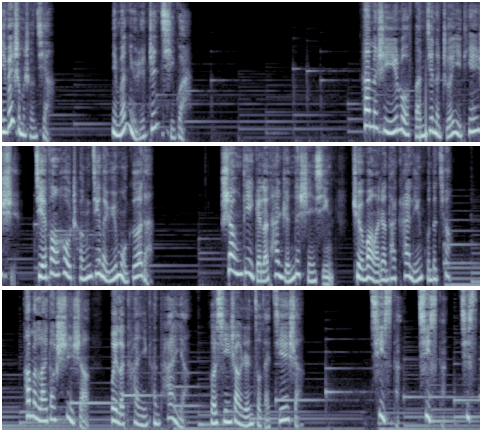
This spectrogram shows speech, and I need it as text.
你为什么生气啊？你们女人真奇怪。他们是一落凡间的折翼天使，解放后成精的榆木疙瘩。上帝给了他人的身形，却忘了让他开灵魂的窍。他们来到世上，为了看一看太阳，和心上人走在街上。气死他！气死他！气死他！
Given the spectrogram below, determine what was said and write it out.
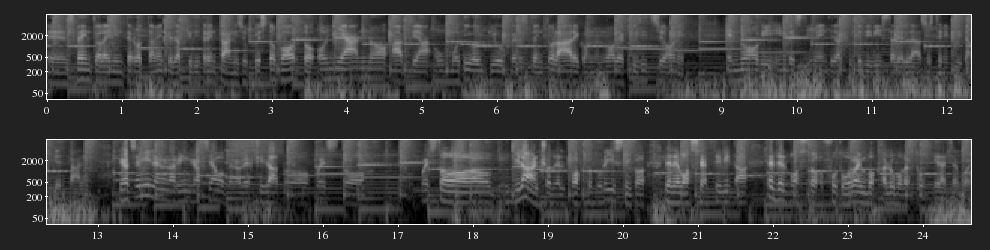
eh, sventola ininterrottamente da più di 30 anni su questo porto ogni anno abbia un motivo in più per sventolare con nuove acquisizioni e nuovi investimenti dal punto di vista della sostenibilità ambientale. Grazie mille, noi la ringraziamo per averci dato questo, questo bilancio del porto turistico, delle vostre attività e del vostro futuro. In bocca al lupo per tutti. Grazie a voi.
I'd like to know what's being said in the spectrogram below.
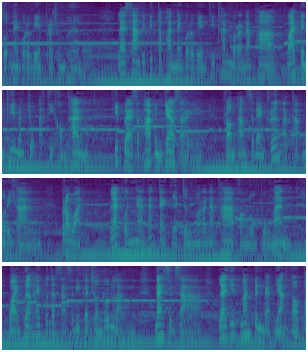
สถในบริเวณประชุมเพลิง และสร้างพิพิธภัณฑ์ในบริเวณที่ท่านมรณภาพ ไว้เป็นที่บรรจุอัฐิของท่าน ที่แปลสภาพเป็นแก้วใส พร้อมทั้งแสดงเครื่องอัฐบริขาร ประวัติ และผลงานตั้งแต่เกิดจนมรณภาพของหลวงปู่มั่น ไว้เพื่อให้พุทธศาสนิกชนรุ่นหลัง ได้ศึกษาและยึดมั่นเป็นแบบอย่างต่อไป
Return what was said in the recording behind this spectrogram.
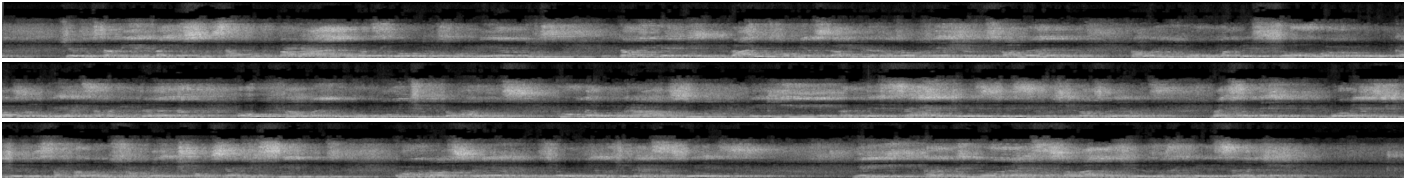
Jesus também ele vai discursar por parábolas em outros momentos. Então, em, vários momentos da Bíblia, nós vamos ver Jesus falando, falando com uma pessoa, como no caso da mulher samaritana, ou falando com multidões, como é o caso em que antecede esses versículos que nós lemos. Mas também momentos em que Jesus está falando somente com seus discípulos, como nós vemos e ouvimos diversas vezes. E aí, anterior a essas palavras de Jesus, é interessante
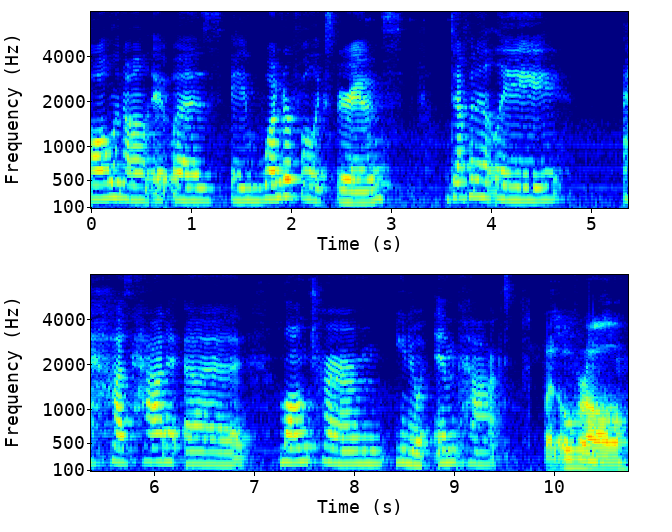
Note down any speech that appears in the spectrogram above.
All in all, it was a wonderful experience. Definitely has had a long-term, you know, impact. But overall,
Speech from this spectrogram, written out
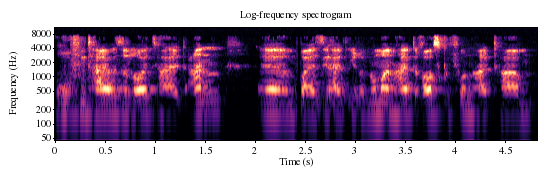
rufen teilweise Leute halt an, äh, weil sie halt ihre Nummern halt rausgefunden halt haben.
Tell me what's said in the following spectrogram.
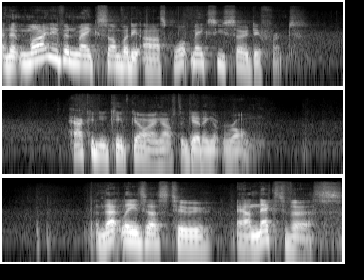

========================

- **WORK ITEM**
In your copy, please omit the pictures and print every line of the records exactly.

- **TASK OUTPUT**
This spectrogram shows speech, and I need it as text.
你为什么生气啊？你们女人真奇怪。他们是一落凡间的折翼天使，解放后成精的榆木疙瘩。上帝给了他人的身形，却忘了让他开灵魂的窍。他们来到世上，为了看一看太阳，和心上人走在街上。气死他！气死他！气死他！
Given the spectrogram below, determine what was said and write it out.
eh, sventola ininterrottamente da più di 30 anni su questo porto ogni anno abbia un motivo in più per sventolare con nuove acquisizioni e nuovi investimenti dal punto di vista della sostenibilità ambientale. Grazie mille, noi la ringraziamo per averci dato questo, questo bilancio del porto turistico, delle vostre attività e del vostro futuro. In bocca al lupo per tutti. Grazie a voi.
I'd like to know what's being said in the spectrogram below.
สถในบริเวณประชุมเพลิง และสร้างพิพิธภัณฑ์ในบริเวณที่ท่านมรณภาพ ไว้เป็นที่บรรจุอัฐิของท่าน ที่แปลสภาพเป็นแก้วใส พร้อมทั้งแสดงเครื่องอัฐบริขาร ประวัติ และผลงานตั้งแต่เกิดจนมรณภาพของหลวงปู่มั่น ไว้เพื่อให้พุทธศาสนิกชนรุ่นหลัง ได้ศึกษาและยึดมั่นเป็นแบบอย่างต่อไป
Return what was said in the recording behind this spectrogram.
Jesus também ele vai discursar por parábolas em outros momentos. Então, em, vários momentos da Bíblia, nós vamos ver Jesus falando, falando com uma pessoa, como no caso da mulher samaritana, ou falando com multidões, como é o caso em que antecede esses versículos que nós lemos. Mas também momentos em que Jesus está falando somente com seus discípulos, como nós vemos e ouvimos diversas vezes. E aí, anterior a essas palavras de Jesus, é interessante
Note down any speech that appears in the spectrogram above.
All in all, it was a wonderful experience. Definitely has had a long-term, you know, impact. But overall,
Speech from this spectrogram, written out
rufen teilweise Leute halt an, äh, weil sie halt ihre Nummern halt rausgefunden halt haben.
Tell me what's said in the following spectrogram.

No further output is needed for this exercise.